Wool sucking is a behavior that some cats engage in when they were weaned too abruptly or too early as kittens. You may notice these cats sucking on shoelaces, earlobes, other companion animals’ tails, wool blankets, socks, etc. In many cases, the cat eventually outgrows the wool sucking behavior but in other cases, it becomes a life-long habit. Some Oriental breeds are predisposed to wool sucking behavior. Although you may not like having soggy shoelaces or having your ears tickled by your cat’s whiskers as she sucks on your earlobe, it’s usually not a dangerous behavior. When wool sucking advances to pica though, it can put kitty at risk of developing intestinal blockages. So if your socks or blankets go from just being soggy to now resembling Swiss cheese, it’s time to take action.
Pica is the term used for the behavior of eating non-food material. The most common material associated with Pica is usually wool such as blankets, socks, jackets, etc., but some cats will nibble on just about anything from plastic grocery bags to litter.
What Causes Pica?
There are many possible reasons for Pica behavior such as:
Deficiencies in the diet.
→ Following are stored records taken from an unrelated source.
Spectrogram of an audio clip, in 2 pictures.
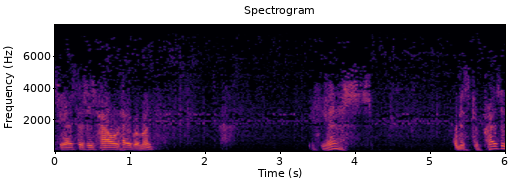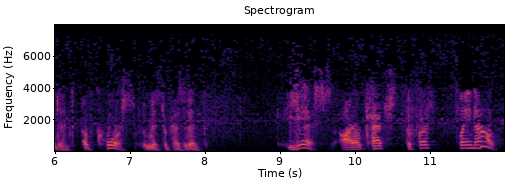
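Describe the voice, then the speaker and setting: A man's voice: medium pitch, slow pace, pauses often, dull audio, slight background noise. Nervy male scientist, stammering, wide swooping delivery; vintage radio drama, band-limited with music. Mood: flustered, excited. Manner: stammering, hesitant, excitable. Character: flustered, anxious male computer scientist telling his own story. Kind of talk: old-time radio drama acting and narration.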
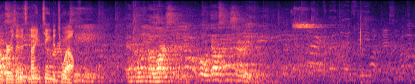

Some veterinarians and behavior experts believe that inadequate amounts of fat or fiber in the diet can lead a cat to crave these nutrients from non-edible sources. Some cats who are anemic may try to eat litter.
Boredom or stress. Cats who are living in a stressful environment may try to self-soothe by engaging in Pica behavior. A bored cat who is not receiving adequate mental and physical stimulation might begin munching on non-food items just for something to do.
Underlying medical problems. Certain diseases or brain disorders may be associated with Pica behavior.
Genetics. Some Oriental breeds are predisposed to wool sucking behavior and that can advance to Pica.
Have your cat examined by the veterinarian. If there is an underlying medical problem it will need to be diagnosed and addressed.
Dietary adjustments. Your veterinarian may make a recommendation for supplementing your cat’s food with increased fiber or something else. Don’t make any dietary adjustments without consulting with your veterinarian. An inappropriate amount of fiber added to the diet can cause major intestinal distress.
Remove temptation. If kitty is munching on socks or items that shouldn’t be accessible, make sure temptation is removed by keeping clothing in drawers, closets or in hampers with lids. If your cat is chewing on plants, remove them from the indoor environment. Do your best to keep items of temptation out of your cat’s reach.
Provide mental and physical stimulation. A bored cat will look for something to do and that something might include chewing on a non-edible item. Increase environmental enrichment by providing puzzle feeders, activity toys, scratching posts, cat trees, and other forms on stimulation. Consider using one of the several cat entertainment DVDs available on the market that showcase birds, bugs and other prey. Place a cat tree near a window so kitty can watch the outdoor activities. If you think your cat would enjoy some exposure to outdoors, consider purchasing or constructing a safe outdoor enclosure. Some of them are just enclosures that can be installed in windows and others are more elaborate and have walkways for kitty.
Interactive play therapy. Engage your cat in a couple of interactive play therapy sessions per day. When you use a fishing pole-type toy you can control the movements so your cat is able to truly benefit both mentally and physically. She gets to get the “mighty hunter” and enjoy stalking, pouncing and capturing.
Safe alternatives for chewing. In addition to puzzle feeder toys, try growing some safe kitty greens (rye, oat or wheat grass) or catnip for your cat. You can find kitty greens kits in your local pet product store. You can also buy an already-grown square of grass from many organic/natural food stores or grow your own. Don’t offer grass from your lawn because it’s often treated with chemicals and fertilizers.
Reduce stress. Use your detective skills to determine what is causing stress in her environment. Is there another companion cat causing tension? Is there stress in the family? Have you made changes to your cat’s environment? Stress triggers can be big and obvious or they can be small and easy for humans to overlook. Work on creating a more secure and comforting environment for your cat. Make sure she has cozy little hideaways for napping, elevated areas so she can look over her environment, has a secure feeding station location and a secure litter box area. Look at the environment from your cat’s point of view.
Get professional help. If you can’t figure out what might be triggering the Pica or have been unable to redirect your cat away from the behavior, ask your veterinarian for a referral to a certified behavior professional.
Need More Information?
Note: This article is not intended as a medical diagnosis. If you’re experiencing a change in your cat’s behavior consult your veterinarian.